Jane and James Ennever were siblings of the Robert Ennever who illegally married a second Thomas sister after the death of his first wife. It was the second of these sisters, Harriet Agnes Thomas, whose second husband, Charles Green Appleton, later entered into a bigamous marriage with Sarah Jane Thomas, Harriet's sister. Sarah Jane then shared her aunt's husband, Henry Collins, and their home, together with children from both relationships (see above).
Interestingly, there was a chapel on Tabernacle Street, Norwich, which was leased to Lady Huntingdon's Connexion in 1775. Charles Green Appleton was born in Norwich in 1822/3 and in the 1841 census he can be found with his parents and siblings at Barrack Street. While no direct link has yet been established between the family and this church the proximity of Barrack Street (previously Bargate Street or Pockthorpe) to Tabernacle Street can be seen in the map:
Further research may clarify whether the views of Martin Madan were still being advocated in the 1820/1830s, but the adoption of these views by the families who attended the Sion Church, or other churches in Lady Huntingdon's Connexion, could be the element which would make most sense of these irregular marriages and relationships.
British History Online http://www.british-history.ac.uk/report.aspx?compid=22751
The Twickenham Museum http://www.twickenham-museum.org.uk/detail.asp?ContentID=178
Oxford Scholarship Online http://www.oxfordscholarship.com/oso/public/content/religion/9780198263692/toc.html
Encyclopedia Britannica http://encyclopedia.jrank.org/LUP_MAL/MADAN_MARTIN_1726_1790_.html
Christian Marriage http://www.christianmarriage.com/home/index.php?name=News and http://www.christianmarriage.com/home/index.php?name=News&file=article&sid=114
Wesley Center Online http://wesley.nnu.edu/john_wesley/wesley_journal/vol4/The%20Eleventh%20Part%20Section%201.htm
Norwich Evening News http://www.eveningnews24.co.uk/content/Features/DerekJames/StreetNames/StreetNamesB.aspx
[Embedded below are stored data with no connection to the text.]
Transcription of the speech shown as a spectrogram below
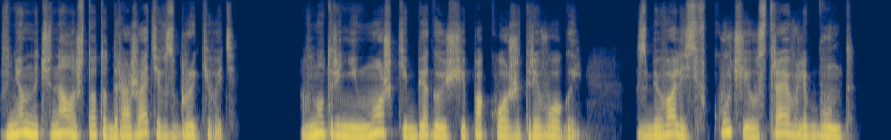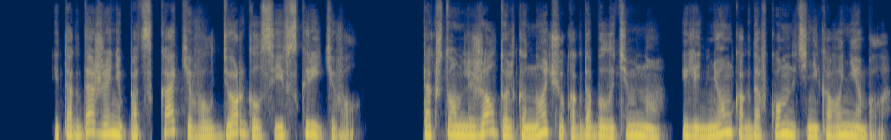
в нем начинало что-то дрожать и взбрыкивать. Внутренние мошки, бегающие по коже тревогой, сбивались в кучи и устраивали бунт. И тогда Женя подскакивал, дергался и вскрикивал. Так что он лежал только ночью, когда было темно, или днем, когда в комнате никого не было.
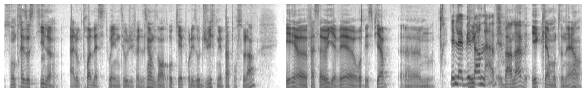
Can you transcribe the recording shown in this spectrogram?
sont très hostiles à l'octroi de la citoyenneté aux juifs alsaciens en disant OK pour les autres juifs, mais pas pour ceux-là. Et euh, face à eux, il y avait euh, Robespierre, euh, Et l'abbé Barnave. et Barnave et Clermont-Tonnerre.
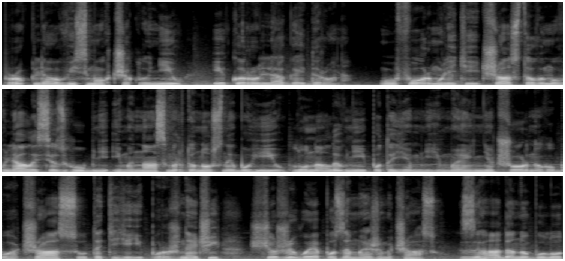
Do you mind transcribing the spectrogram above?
прокляв вісьмох чаклунів і короля Гайдерона. У формулі тій часто вимовлялися згубні імена смертоносних богів, лунали в ній потаємні ймення чорного бога часу та тієї порожнечі, що живе поза межами часу. Згадано було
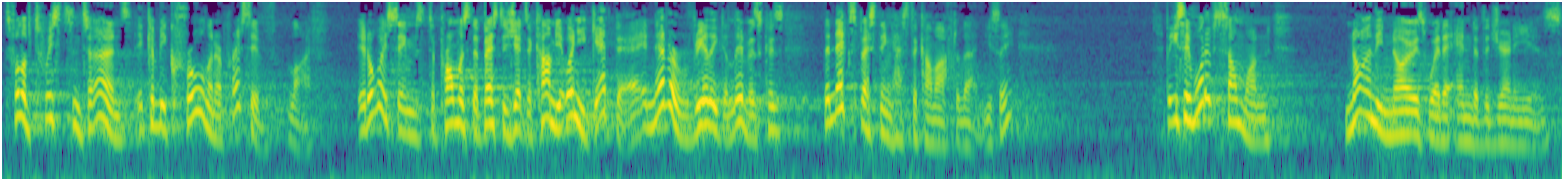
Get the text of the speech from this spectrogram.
It's full of twists and turns. It can be cruel and oppressive, life. It always seems to promise the best is yet to come, yet when you get there, it never really delivers because the next best thing has to come after that, you see? But you see, what if someone not only knows where the end of the journey is,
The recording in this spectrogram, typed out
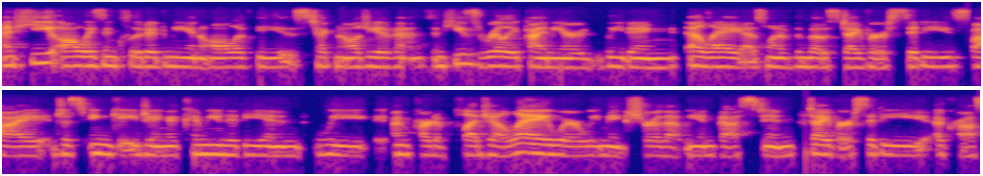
And he always included me in all of these technology events. And he's really pioneered leading LA as one of the most diverse cities by just engaging a community. And we, I'm part of Pledge LA, where we make sure that we invest in diversity across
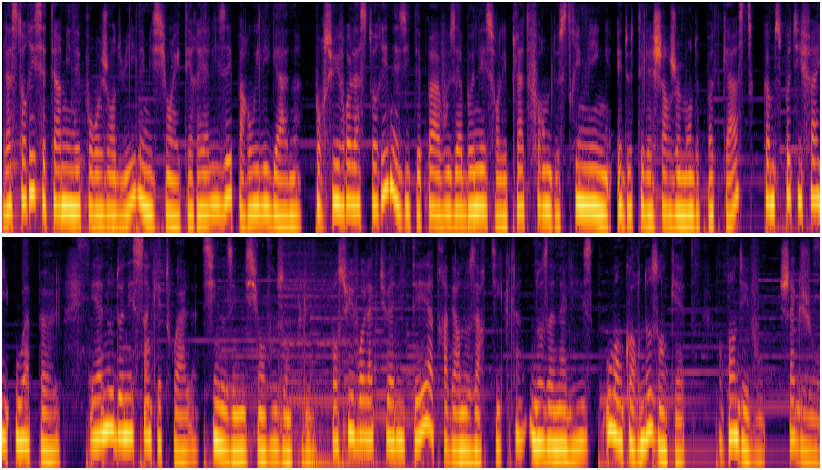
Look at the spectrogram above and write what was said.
La story s'est terminée pour aujourd'hui. L'émission a été réalisée par Willy Gann. Pour suivre la story, n'hésitez pas à vous abonner sur les plateformes de streaming et de téléchargement de podcasts comme Spotify ou Apple et à nous donner 5 étoiles si nos émissions vous ont plu. Pour suivre l'actualité à travers nos articles, nos analyses ou encore nos enquêtes, rendez-vous chaque jour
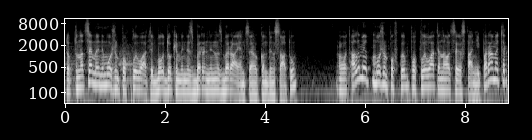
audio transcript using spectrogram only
Тобто на це ми не можемо повпливати, бо доки ми не, збер... не назбираємо цього конденсату. От, але ми можемо повпливати на оцей останній параметр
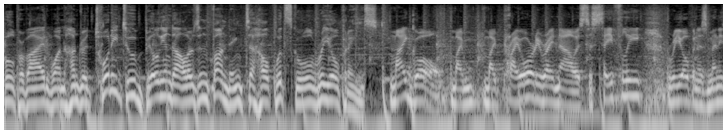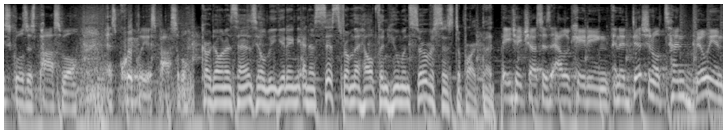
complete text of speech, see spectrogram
will provide $122 billion in funding to help with school reopenings. My goal, my, my priority right now is to safely reopen as many schools as possible as quickly as possible. Cardona says he'll be getting an assist from the Health and Human Services Department. HHS is allocating an additional $10 billion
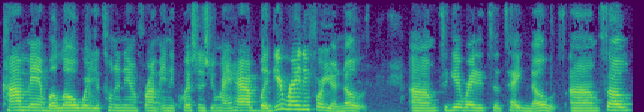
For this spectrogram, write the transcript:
comment below where you're tuning in from, any questions you may have, but get ready for your notes um, to get ready to take notes. Um, so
There is more research to be completed before it can be certain that all the elements of this remarkable story have been uncovered and it is highly probable that we will never be able to properly comprehend the motivation for the complexity of the relationships although the reasons for the emigrations may be simpler to understand! It would only have needed word to get around for life to have become very difficult indeed for those involved.